We have also taken back other products as well to that particular store. Now, we do not buy anything perishable at that store -- any time we need frozen foods, we get it from one of the other stores in town. We complained to the store manager and to the head office, but nothing was ever done.
Email head office Customer Service
Comment by c. sandecki on 16th October 2011
I'm guessing which store you are speaking of, but it often helps to email Customer Service at Head Office. Most companies have a website space to hear complaints or comments. This may be your one and only hope of action. Managers and staff can be hemmed in by rules ( sometimes used as excuses).
The problem of heat being blown on the freezer section sounds like a poor design that only management has the power and funds to correct.
Never suffer in silence. Your dollars are too hard to come by.
Wanna know how the restaurants fare???
Comment by Maggie Jo on 16th October 2011
I ran into some serious health issues eating in town. One experience was from eating a lunch egg'ed sammich from an establishment in town ...only to get utterly SICK at work 3 hours LATER! I went online to discover that particular restaurant failed repeatedly to keep temperatures regulated in their restaurant!

UGH! R U KIDDING ME?!?!?!!!! Why isn't there a NOTICE on their frickin' restaurant door that patrons enter at their own risk?!?!

Check out this website and engage yourselves in demanding from each restaurant in town that their kitchens are up to par to even serve food in the first place:

http://www.healthspace.ca/nha/

Yeah...I think I'll save myself some $$ from eating out and cook meals in my own home with my 4 cutting boards that serve as seperate entitites:
- One cutting board for raw meat which is promptly dissinfected afterwards
- One cutting board for slicing up cooked meat (again...promptly dissinfected afterwards)
- One cutting board for cutting veggies
- One cutting board for cutting bread.

This = NO cross contamination involvement.

MUCH SAFER eating at home, people.
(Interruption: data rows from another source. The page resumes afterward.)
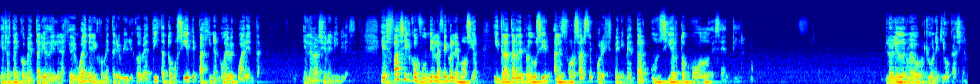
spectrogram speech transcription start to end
Esto está en comentarios de Elena G. de en el comentario bíblico adventista, tomo 7, página 940, en la versión en inglés. Es fácil confundir la fe con la emoción y tratar de producir al esforzarse por experimentar un cierto modo de sentir. Lo leo de nuevo porque hubo una equivocación.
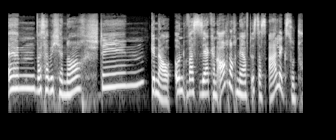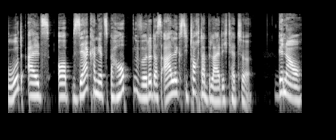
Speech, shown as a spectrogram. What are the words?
Ähm, was habe ich hier noch stehen? Genau. Und was Serkan auch noch nervt, ist, dass Alex so tut, als ob Serkan jetzt behaupten würde, dass Alex die Tochter beleidigt hätte. genau.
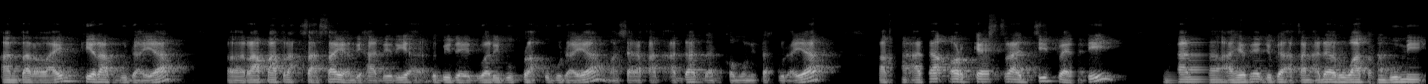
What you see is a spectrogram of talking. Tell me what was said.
antara lain kirap budaya, Eh, rapat raksasa yang dihadiri eh, lebih dari 2.000 pelaku budaya, masyarakat adat, dan komunitas budaya. Akan ada orkestra G20, dan eh, akhirnya juga akan ada ruatan bumi.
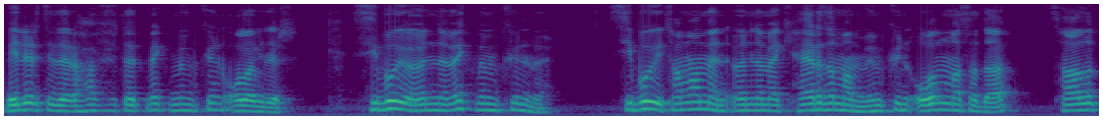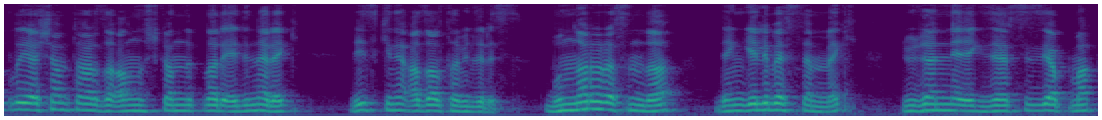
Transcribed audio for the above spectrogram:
belirtileri hafifletmek mümkün olabilir. SIBO'yu önlemek mümkün mü? SIBO'yu tamamen önlemek her zaman mümkün olmasa da sağlıklı yaşam tarzı alışkanlıkları edinerek riskini azaltabiliriz. Bunlar arasında dengeli beslenmek, düzenli egzersiz yapmak,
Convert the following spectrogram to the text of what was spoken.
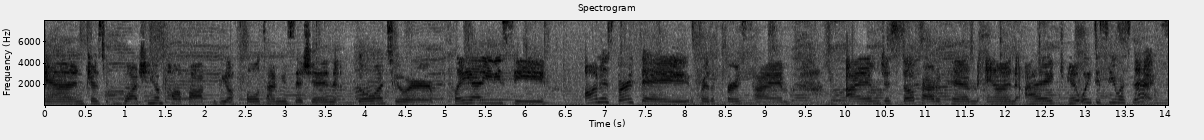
and just watching him pop off to be a full time musician, go on tour, play at EDC on his birthday for the first time. I'm just so proud of him and I can't wait to see what's next.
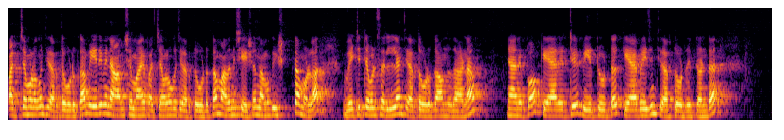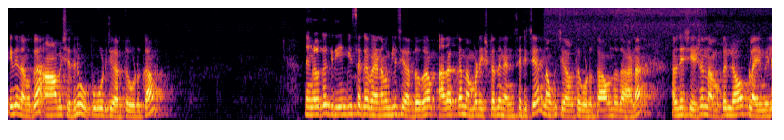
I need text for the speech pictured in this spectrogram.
പച്ചമുളകും ചേർത്ത് കൊടുക്കാം. എരിവിന് ആവശ്യമായ പച്ചമുളക് ചേർത്ത് കൊടുക്കാം. അതിനുശേഷം നമുക്ക് ഇഷ്ടമുള്ള വെജിറ്റബിൾസ് എല്ലാം ചേർത്ത് കൊടുക്കാവുന്നതാണ്. ഞാനിപ്പോൾ ക്യാരറ്റ് ബീറ്റ്റൂട്ട് ക്യാബേജും ചേർത്ത് കൊടുത്തിട്ടുണ്ട്. ഇനി നമുക്ക് ആവശ്യത്തിന് ഉപ്പ് കൂടി ചേർത്ത് കൊടുക്കാം. നിങ്ങൾക്ക് ഗ്രീൻ പീസൊക്കെ വേണമെങ്കിൽ ചേർത്ത് കൊടുക്കാം അതൊക്കെ നമ്മുടെ ഇഷ്ടത്തിനനുസരിച്ച് നമുക്ക് ചേർത്ത് കൊടുക്കാവുന്നതാണ്. അതിനുശേഷം നമുക്ക് ലോ ഫ്ലെയിമിൽ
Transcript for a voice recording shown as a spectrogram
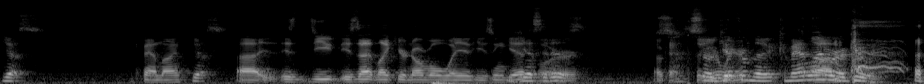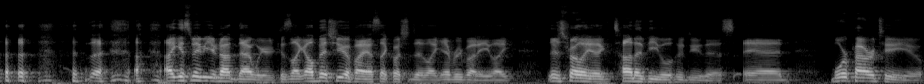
Yes. command line? Yes. Uh, is do you is that like your normal way of using Git? yes, it or- is. Okay, so, you're get weird. from the command line or a Um, GUI? I guess maybe you're not that weird because like I'll bet you if I ask that question to like everybody, like there's probably a ton of people who do this, and more power to you.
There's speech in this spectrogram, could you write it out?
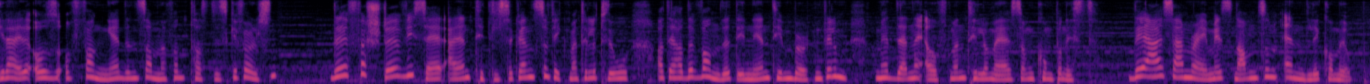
Greier Oz å fange den samme fantastiske følelsen? Det første vi ser er en tittelsekvens som fikk meg til å tro at jeg hadde vandret inn i en Tim Burton-film med Danny Elfman til og med som komponist. Det er Sam Raimis navn som endelig kommer opp.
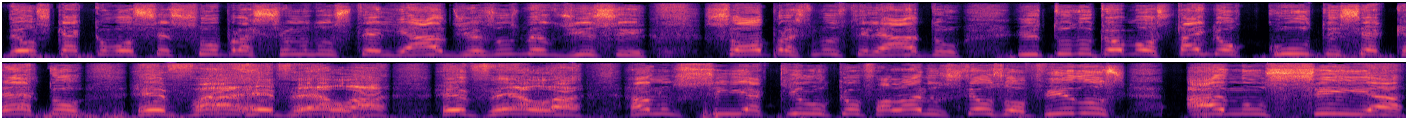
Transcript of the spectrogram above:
Deus quer que você suba para cima dos telhados. Jesus mesmo disse: sobe para cima dos telhados. E tudo que eu mostrar em oculto e secreto, revela, revela, anuncia aquilo que eu falar nos teus ouvidos, anuncia.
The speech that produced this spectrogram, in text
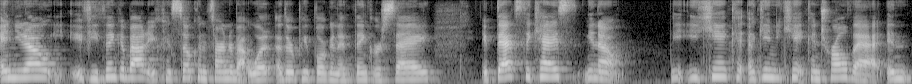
and you know if you think about it you're so concerned about what other people are going to think or say. If that's the case you know you, can't again you can't control that and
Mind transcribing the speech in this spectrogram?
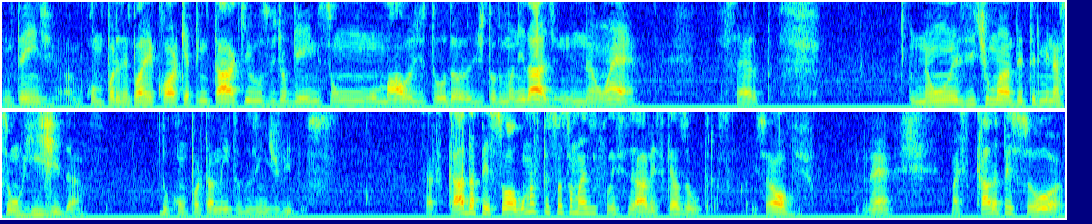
Entende? Como, por exemplo, a Record quer pintar que os videogames são o mal de toda, de toda a humanidade. Não é. Certo? Não existe uma determinação rígida do comportamento dos indivíduos. Certo? Cada pessoa, algumas pessoas são mais influenciáveis que as outras, isso é óbvio, né? Mas cada pessoa,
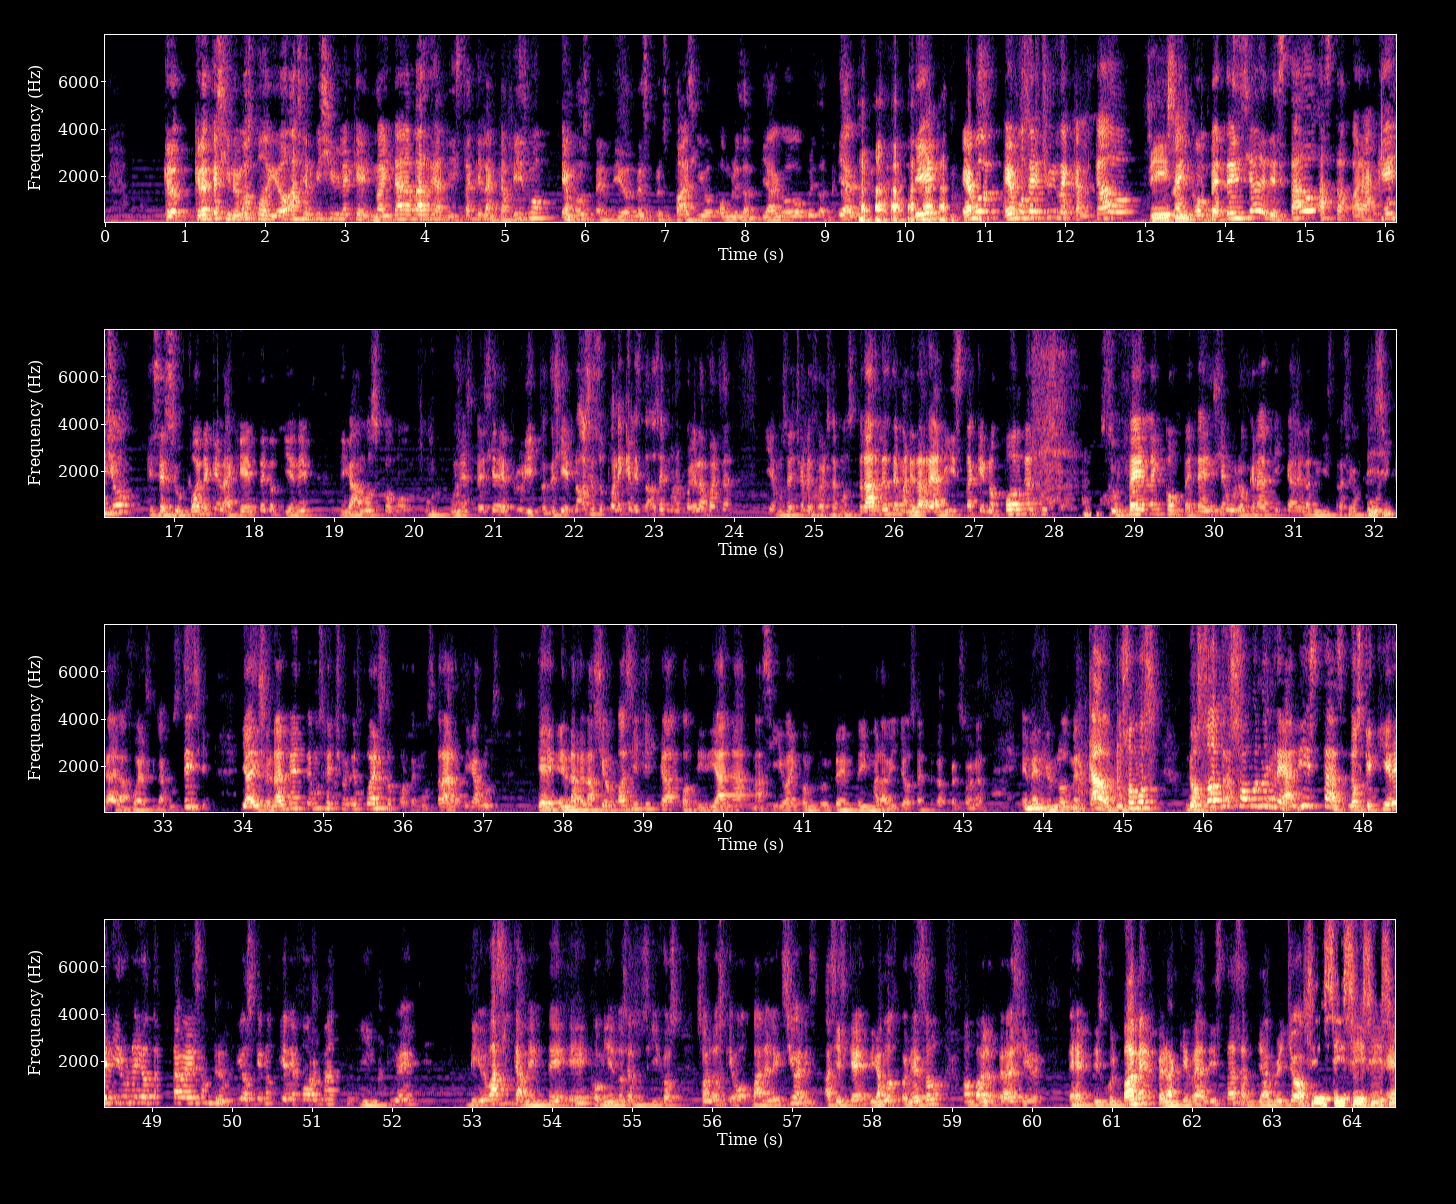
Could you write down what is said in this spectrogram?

And then if we get sick, there's no one else to blame in negligent behaviour, but ourselves.
fruit-fresh?
Comment by Linda on 15th October 2011
Yes I am pretty sick of the garbage that is in our stores, the so called "fresh" fruit, those mouldy packs of strawberries and blueberries or those nuclear green banana's which by the time they ripen are flavourless.

I can't wait, the mandarins are in now, looking forward to bringing home a box that is taped shut only to discover that just below the top layer is a mouldy rotten clump of what was probably a great bunch of oranges several weeks prior when it was packages and sent.

I also find I cannot stock up more then 2 days of fruit or vegetables here, if they are not rotten when I buy them, they go bad within 2 days.

Not only is all of this frustrating but yes, they allow this garbage to be sold, it frustrates me to no end, first we get gouged for where we live with the outrageous food prices and they then sell us old unsafe crap disguised as fruit and vegetables!
Food is better in the United States.
Comment by Janice P. Robinson on 15th October 2011
Love to eat out. I am a skinny food expert. Eating is best in the United States. Vancouver has the best of our fruit, veggies, etc. We get leftovers.

Need to know a Scotian to sample some delectable, real lobster. What are these, crayfish?

No pride in their service.
Best Before
Comment by James on 15th October 2011
Another point to make about "Best Before" is that it allows grocery stores to sell products after that date. Items only have to be pulled from shelves if the sticker says "Expires". Well guess what nothing says expires. I've seen this store selling milk for a $1.00 a week past the "Best before" date. When I contacted the health department I was told there was nothing they could do.

On another trip I noticed a person in produce stocking the shelves with moldy blueberries. When I pointed out that they were moldy (a lot moldy not just a bit here or there) I was told "That's how they came off the truck." He continued to stock the shelves.